Data entries
=== Begin Enclosure ===
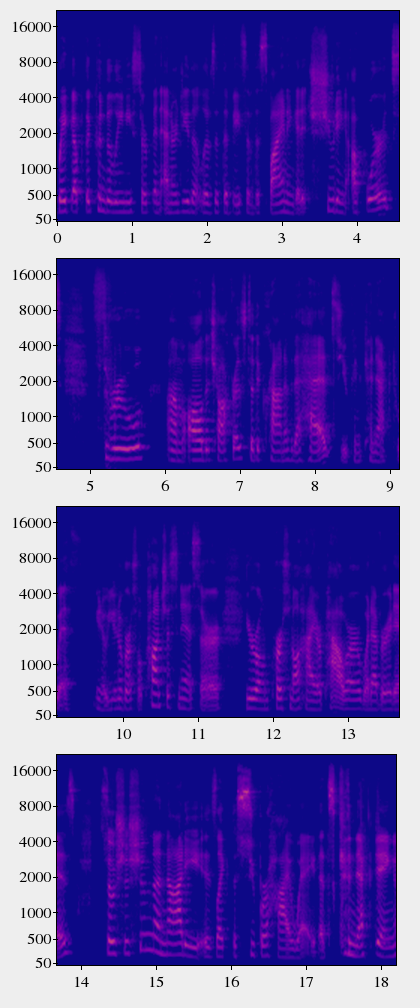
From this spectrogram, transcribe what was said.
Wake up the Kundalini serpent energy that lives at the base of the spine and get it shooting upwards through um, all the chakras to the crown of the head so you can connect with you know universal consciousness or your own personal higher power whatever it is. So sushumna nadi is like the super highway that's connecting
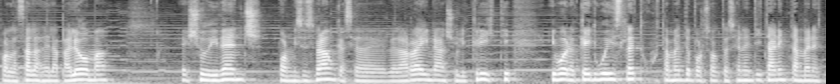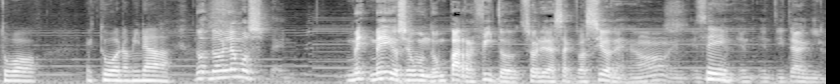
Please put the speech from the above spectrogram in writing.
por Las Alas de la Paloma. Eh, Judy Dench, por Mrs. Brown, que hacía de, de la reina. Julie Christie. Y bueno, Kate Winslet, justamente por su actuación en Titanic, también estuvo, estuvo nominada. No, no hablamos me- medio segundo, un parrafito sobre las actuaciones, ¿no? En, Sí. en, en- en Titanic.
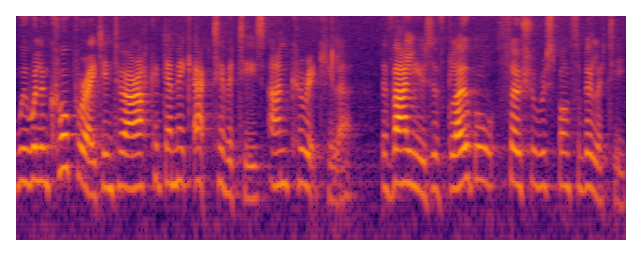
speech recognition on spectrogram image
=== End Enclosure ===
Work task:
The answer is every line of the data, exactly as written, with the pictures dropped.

Written answer:
From this spectrogram, transcribe what was said.
Wake up the Kundalini serpent energy that lives at the base of the spine and get it shooting upwards through um, all the chakras to the crown of the head so you can connect with you know universal consciousness or your own personal higher power whatever it is. So sushumna nadi is like the super highway that's connecting
Please put the speech from the above spectrogram in writing.
por Las Alas de la Paloma. Eh, Judy Dench, por Mrs. Brown, que hacía de, de la reina. Julie Christie. Y bueno, Kate Winslet, justamente por su actuación en Titanic, también estuvo, estuvo nominada. No, no hablamos me- medio segundo, un parrafito sobre las actuaciones, ¿no? En, Sí. en, en- en Titanic.
speech recognition on spectrogram image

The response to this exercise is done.